ABOUT THIS EXERCISE:
Quote the records that follow in full and exactly; leave out the pictures.
** AVAILABLE RECORDS follows **
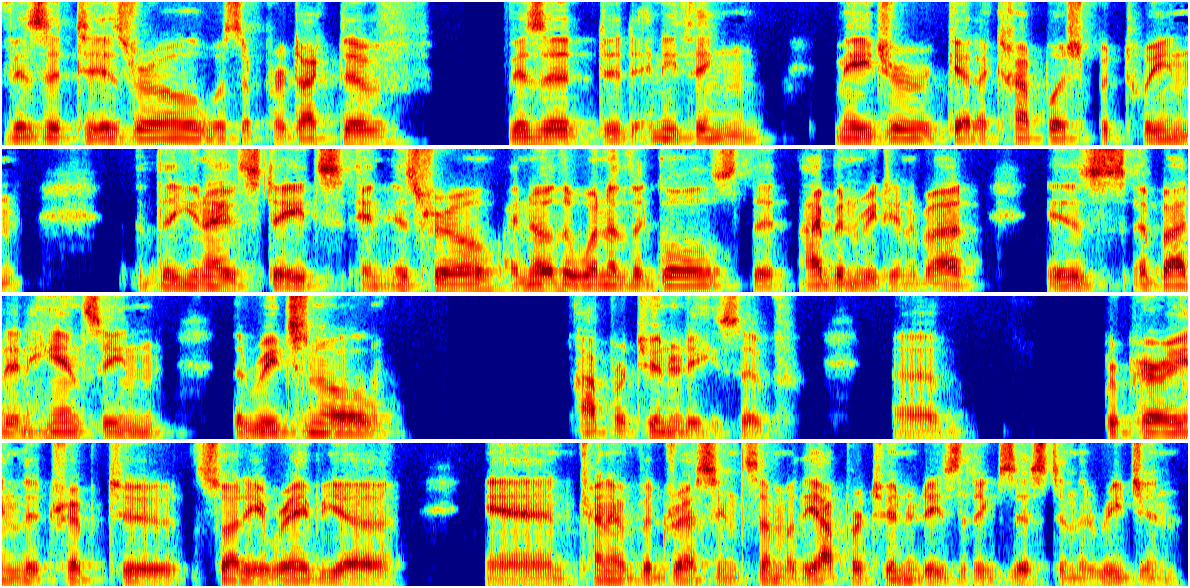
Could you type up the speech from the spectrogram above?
visit to Israel was a productive visit? Did anything major get accomplished between the United States and Israel? I know that one of the goals that I've been reading about is about enhancing the regional opportunities of uh, preparing the trip to Saudi Arabia and kind of addressing some of the opportunities that exist in the region.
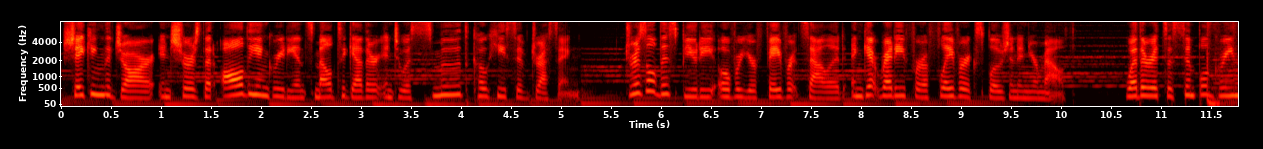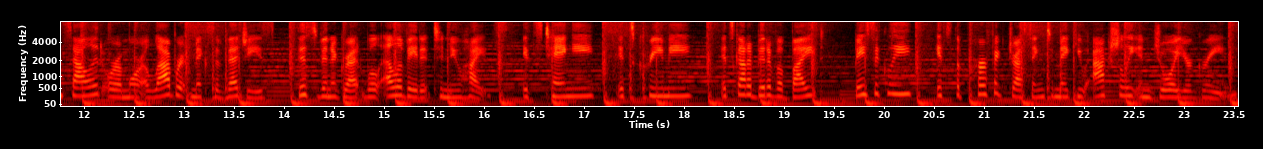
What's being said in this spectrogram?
Shaking the jar ensures that all the ingredients meld together into a smooth, cohesive dressing. Drizzle this beauty over your favorite salad and get ready for a flavor explosion in your mouth. Whether it's a simple green salad or a more elaborate mix of veggies, this vinaigrette will elevate it to new heights. It's tangy, it's creamy, it's got a bit of a bite, Basically, it's the perfect dressing to make you actually enjoy your greens.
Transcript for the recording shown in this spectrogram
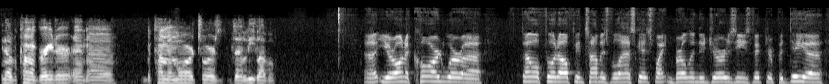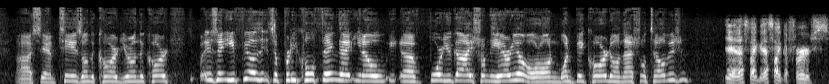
you know, becoming greater and uh, becoming more towards the elite level. uh, you're on a card where uh, fellow Philadelphian Thomas Velasquez fighting Berlin, New Jersey's Victor Padilla. Uh, Sam Teah is on the card. You're on the card. Is it you feel it's a pretty cool thing that you know uh, for you guys from the area or on one big card on national television? Yeah, that's like that's like a first,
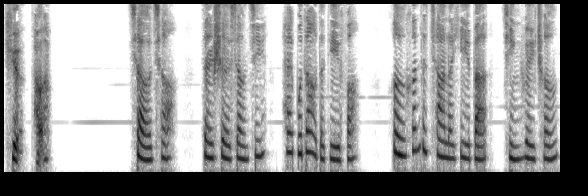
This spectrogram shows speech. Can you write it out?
舔他。”乔乔在摄像机拍不到的地方，狠狠地掐了一把秦瑞成。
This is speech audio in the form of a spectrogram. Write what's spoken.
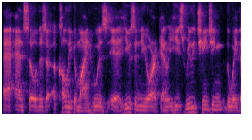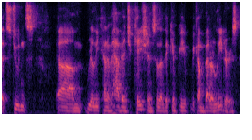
And so there's a, a colleague of mine who is uh, he was in New York, and he's really changing the way that students um, really kind of have education so that they can be, become better leaders.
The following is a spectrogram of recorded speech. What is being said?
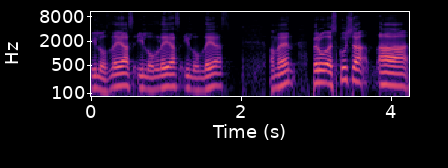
y los leas y los leas y los leas. Amén. Pero escucha, ah,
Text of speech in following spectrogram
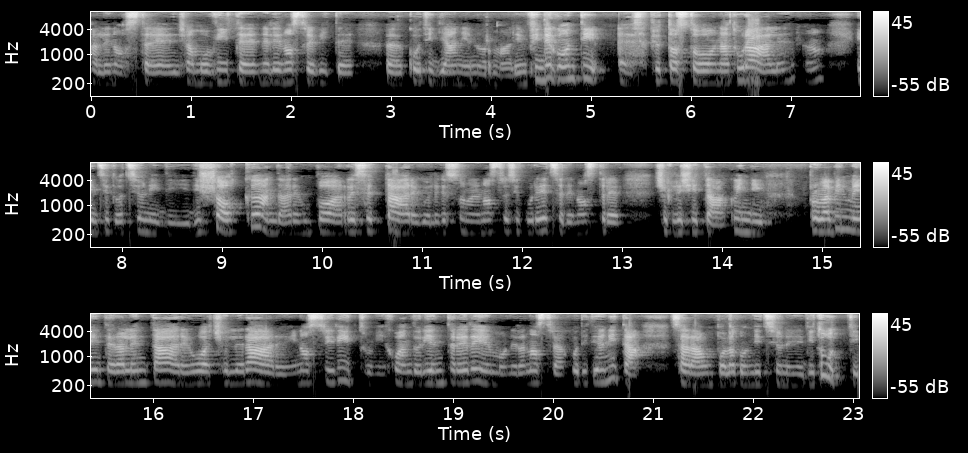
alle nostre diciamo, vite, nelle nostre vite eh, quotidiane e normali. In fin dei conti è piuttosto naturale eh, in situazioni di, di, shock andare un po' a resettare quelle che sono le nostre sicurezze, le nostre ciclicità, quindi probabilmente rallentare o accelerare i nostri ritmi quando rientreremo nella nostra quotidianità sarà un po' la condizione di tutti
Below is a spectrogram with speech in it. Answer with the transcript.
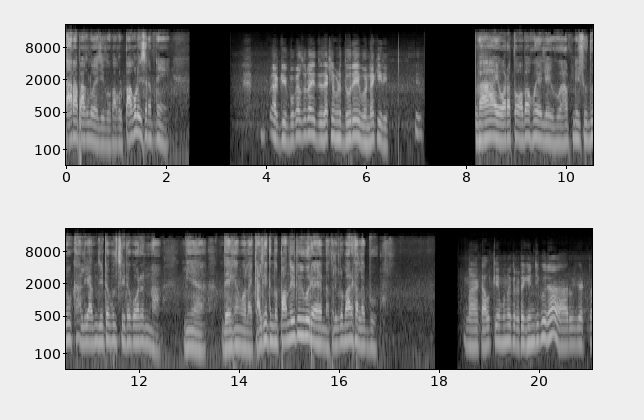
তারা পাগল হয়ে যাব পাগল। পাগল হয়েছেন আপনি। আর কি বোকা জোড়াই দেখলে মানে দৌড়েইব নাকি রে? ভাই ওরা তো অবাক হয়ে যাইব। আপনি শুধু খালি আমি যেটা বলছি এটা করেন না। মিয়া দেখেন বলাই কালকে কিন্তু পাঞ্জাবি টুই পরে আয়েন না তাহলে একটু মার খা লাগবো। না কালকে মনে করে এটা গেঞ্জি পইরা আর ওই একটা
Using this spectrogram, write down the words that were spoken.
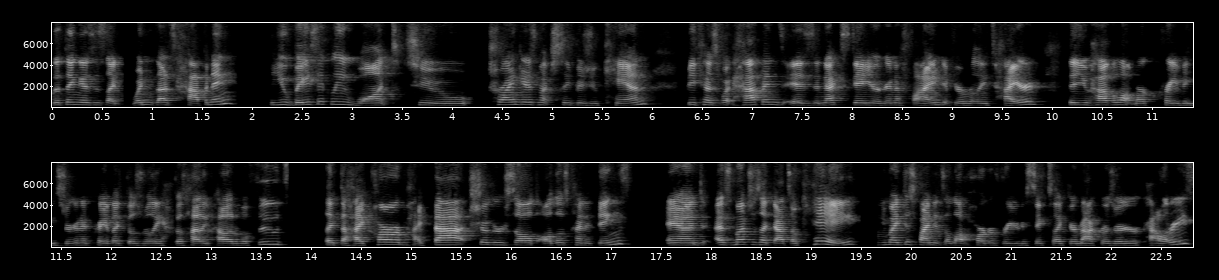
the thing is, is like when that's happening, you basically want to try and get as much sleep as you can because what happens is the next day you're going to find if you're really tired that you have a lot more cravings you're going to crave like those really those highly palatable foods like the high carb high fat sugar salt all those kind of things and as much as like that's okay you might just find it's a lot harder for you to stick to like your macros or your calories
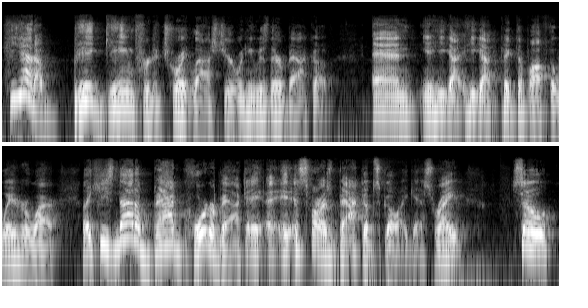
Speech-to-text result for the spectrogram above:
He had a big game for Detroit last year when he was their backup, and you know, he got he got picked up off the waiver wire. Like he's not a bad quarterback as far as backups go, I guess, right? So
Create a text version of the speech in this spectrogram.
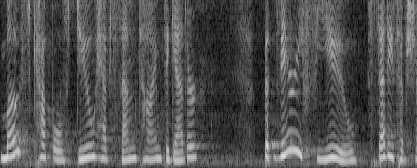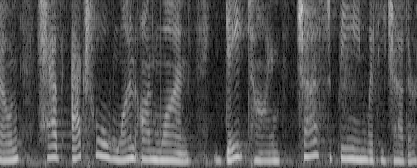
Most couples do have some time together, but very few studies have shown have actual one on one date time just being with each other.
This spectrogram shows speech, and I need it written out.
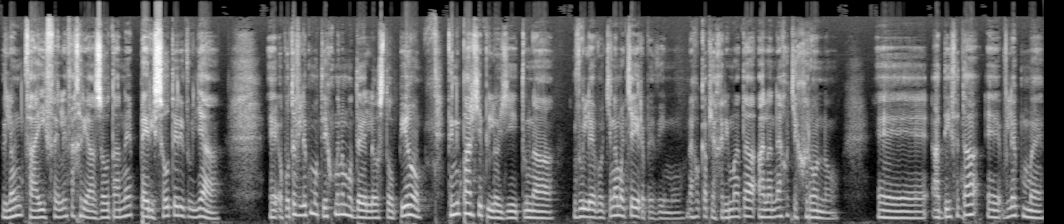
δηλώνει ότι θα ήθελε, θα χρειαζόταν περισσότερη δουλειά. Ε, οπότε βλέπουμε ότι έχουμε ένα μοντέλο στο οποίο δεν υπάρχει επιλογή του να δουλεύω και να είμαι ok ρε παιδί μου, να έχω κάποια χρήματα, αλλά να έχω και χρόνο. Ε, αντίθετα ε, βλέπουμε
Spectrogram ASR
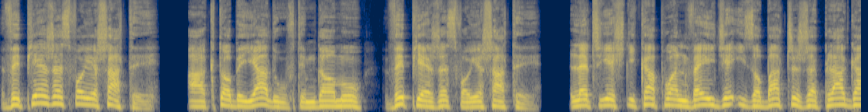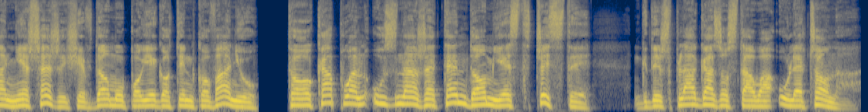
wypierze swoje szaty, a kto by jadł w tym domu, wypierze swoje szaty. Lecz jeśli kapłan wejdzie i zobaczy, że plaga nie szerzy się w domu po jego tynkowaniu, to kapłan uzna, że ten dom jest czysty, gdyż plaga została uleczona,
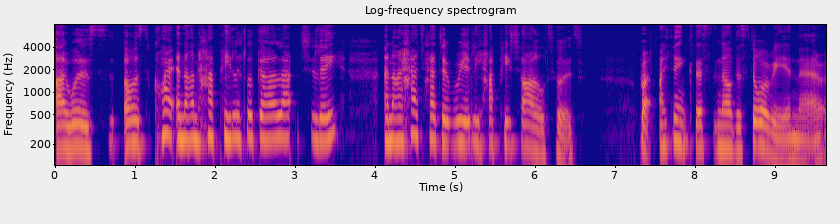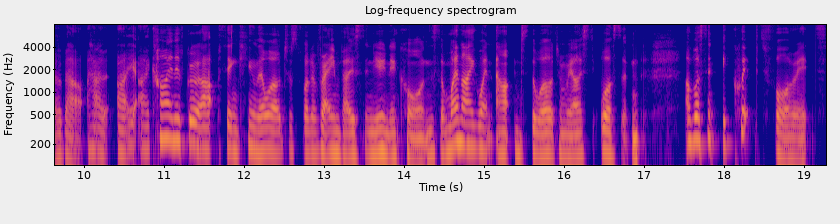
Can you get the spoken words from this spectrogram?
I, was I was quite an unhappy little girl actually, and I had had a really happy childhood. But I think there's another story in there about how I, I kind of grew up thinking the world was full of rainbows and unicorns. And when I went out into the world and realized it wasn't, I wasn't equipped for it.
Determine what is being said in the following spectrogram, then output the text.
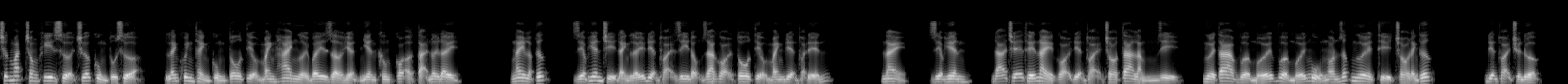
trước mắt trong khi sửa chữa cùng tu sửa lanh khuynh thành cùng tô tiểu manh hai người bây giờ hiển nhiên không có ở tại nơi đây. Ngay lập tức, diệp hiên chỉ đánh lấy điện thoại di động ra gọi tô tiểu manh điện thoại đến. Này, diệp hiên, đã trễ thế này gọi điện thoại cho ta làm gì? Người ta vừa mới vừa mới ngủ ngon giấc ngươi thì cho đánh thức. Điện thoại truyền được,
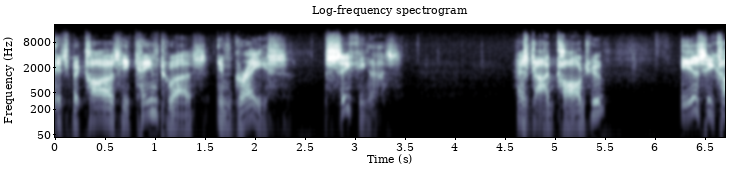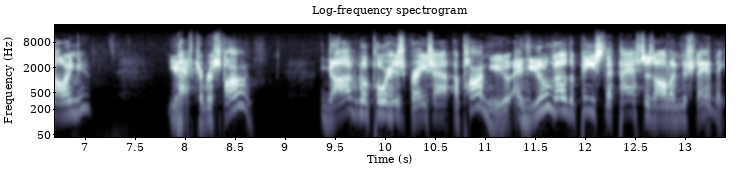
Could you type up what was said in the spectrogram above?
It's because he came to us in grace, seeking us. Has God called you? Is he calling you? You have to respond. God will pour his grace out upon you, and you'll know the peace that passes all understanding.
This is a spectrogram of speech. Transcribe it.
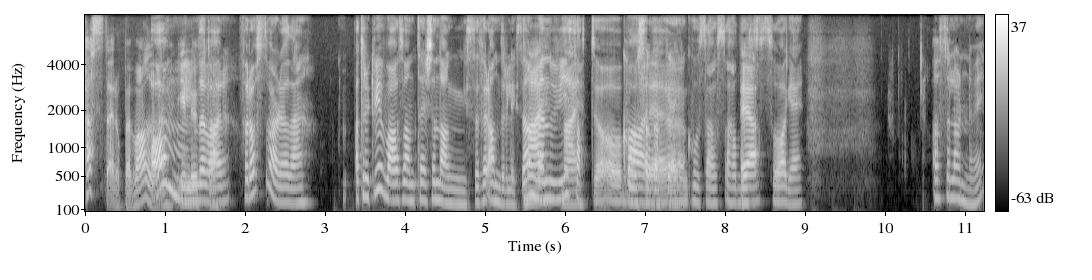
fest der oppe. Var det Om det var. For oss var det jo det. Jeg tror ikke vi var sånn til sjenanse for andre, liksom. Nei, men vi nei. satt jo og Kosa bare kosa oss og hadde Ja. det så gøy. Og så lander vi,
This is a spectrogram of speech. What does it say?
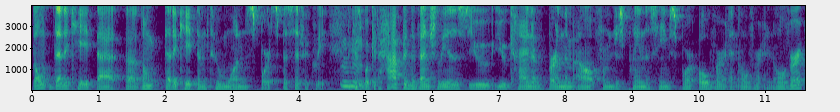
don't dedicate that uh, don't dedicate them to one sport specifically. Because what could happen eventually is you you kind of burn them out from just playing the same sport over and over and over.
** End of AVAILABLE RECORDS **
RESULT FOR THIS TASK:
Could you type up the speech from the spectrogram above?
visit to Israel was a productive visit? Did anything major get accomplished between the United States and Israel? I know that one of the goals that I've been reading about is about enhancing the regional opportunities of uh, preparing the trip to Saudi Arabia and kind of addressing some of the opportunities that exist in the region.
What's being said in this spectrogram?
Shaking the jar ensures that all the ingredients meld together into a smooth, cohesive dressing. Drizzle this beauty over your favorite salad and get ready for a flavor explosion in your mouth. Whether it's a simple green salad or a more elaborate mix of veggies, this vinaigrette will elevate it to new heights. It's tangy, it's creamy, it's got a bit of a bite, Basically, it's the perfect dressing to make you actually enjoy your greens.
Transcript for the recording shown in this spectrogram
you know, becoming greater and uh, becoming more towards the elite level. uh, you're on a card where uh, fellow Philadelphian Thomas Velasquez fighting Berlin, New Jersey's Victor Padilla. Uh, Sam Teah is on the card. You're on the card. Is it you feel it's a pretty cool thing that you know uh, for you guys from the area or on one big card on national television? Yeah, that's like that's like a first,
This spectrogram shows speech. Can you write it out?
舔他。”乔乔在摄像机拍不到的地方，狠狠地掐了一把秦瑞成。
This is speech audio in the form of a spectrogram. Write what's spoken.
And so there's a, a colleague of mine who is uh, he was in New York, and he's really changing the way that students um, really kind of have education so that they can be, become better leaders.
The following is a spectrogram of recorded speech. What is being said?
y los leas y los leas y los leas. Amén. Pero escucha, ah,
Text of speech in following spectrogram
alle nostre diciamo, vite, nelle nostre vite eh, quotidiane e normali. In fin dei conti è piuttosto naturale eh, in situazioni di, di, shock andare un po' a resettare quelle che sono le nostre sicurezze, le nostre ciclicità, quindi probabilmente rallentare o accelerare i nostri ritmi quando rientreremo nella nostra quotidianità sarà un po' la condizione di tutti
Below is a spectrogram with speech in it. Answer with the transcript.
তারা পাগল হয়ে যাব পাগল। পাগল হয়েছেন আপনি। আর কি বোকা জোড়াই দেখলে মানে দৌড়েইব নাকি রে? ভাই ওরা তো অবাক হয়ে যাইব। আপনি শুধু খালি আমি যেটা বলছি এটা করেন না। মিয়া দেখেন বলাই কালকে কিন্তু পাঞ্জাবি টুই পরে আয়েন না তাহলে একটু মার খা লাগবো। না কালকে মনে করে এটা গেঞ্জি পইরা আর ওই একটা
Using this spectrogram, write down the words that were spoken.
the thing is, is like when that's happening, you basically want to try and get as much sleep as you can because what happens is the next day you're going to find if you're really tired that you have a lot more cravings you're going to crave like those really those highly palatable foods like the high carb high fat sugar salt all those kind of things and as much as like that's okay you might just find it's a lot harder for you to stick to like your macros or your calories
Speech-to-text result for the spectrogram above:
He had a big game for Detroit last year when he was their backup, and you know, he got he got picked up off the waiver wire. Like he's not a bad quarterback as far as backups go, I guess, right? So
Create a text version of the speech in this spectrogram.
Most couples do have some time together, but very few studies have shown have actual one on one date time just being with each other.
This spectrogram shows speech, and I need it written out.
δηλώνει ότι θα ήθελε, θα χρειαζόταν περισσότερη δουλειά. Ε, οπότε βλέπουμε ότι έχουμε ένα μοντέλο στο οποίο δεν υπάρχει επιλογή του να δουλεύω και να είμαι ok ρε παιδί μου, να έχω κάποια χρήματα, αλλά να έχω και χρόνο. Ε, αντίθετα ε, βλέπουμε
Spectrogram ASR
wypierze swoje szaty, a kto by jadł w tym domu, wypierze swoje szaty. Lecz jeśli kapłan wejdzie i zobaczy, że plaga nie szerzy się w domu po jego tynkowaniu, to kapłan uzna, że ten dom jest czysty, gdyż plaga została uleczona,
Can you get the spoken words from this spectrogram?
I, was I was quite an unhappy little girl actually, and I had had a really happy childhood. But I think there's another story in there about how I, I kind of grew up thinking the world was full of rainbows and unicorns. And when I went out into the world and realized it wasn't, I wasn't equipped for it.
Determine what is being said in the following spectrogram, then output the text.
trước mắt trong khi sửa chữa cùng tu sửa lanh khuynh thành cùng tô tiểu manh hai người bây giờ hiển nhiên không có ở tại nơi đây. Ngay lập tức, diệp hiên chỉ đánh lấy điện thoại di động ra gọi tô tiểu manh điện thoại đến. Này, diệp hiên, đã trễ thế này gọi điện thoại cho ta làm gì? Người ta vừa mới vừa mới ngủ ngon giấc ngươi thì cho đánh thức. Điện thoại truyền được,
Could you type up what was said in the spectrogram above?
It's because he came to us in grace, seeking us. Has God called you? Is he calling you? You have to respond. God will pour his grace out upon you, and you'll know the peace that passes all understanding.
This is a spectrogram of speech. Transcribe it.
fest der oppe. Var det Om det var. For oss var det jo det. Jeg tror ikke vi var sånn til sjenanse for andre, liksom. Nei, men vi nei. satt jo og Kosa bare kosa oss og hadde Ja. det så gøy. Og så lander vi,
This is a spectrogram of speech. What does it say?
don't dedicate that uh, don't dedicate them to one sport specifically. Because what could happen eventually is you you kind of burn them out from just playing the same sport over and over and over.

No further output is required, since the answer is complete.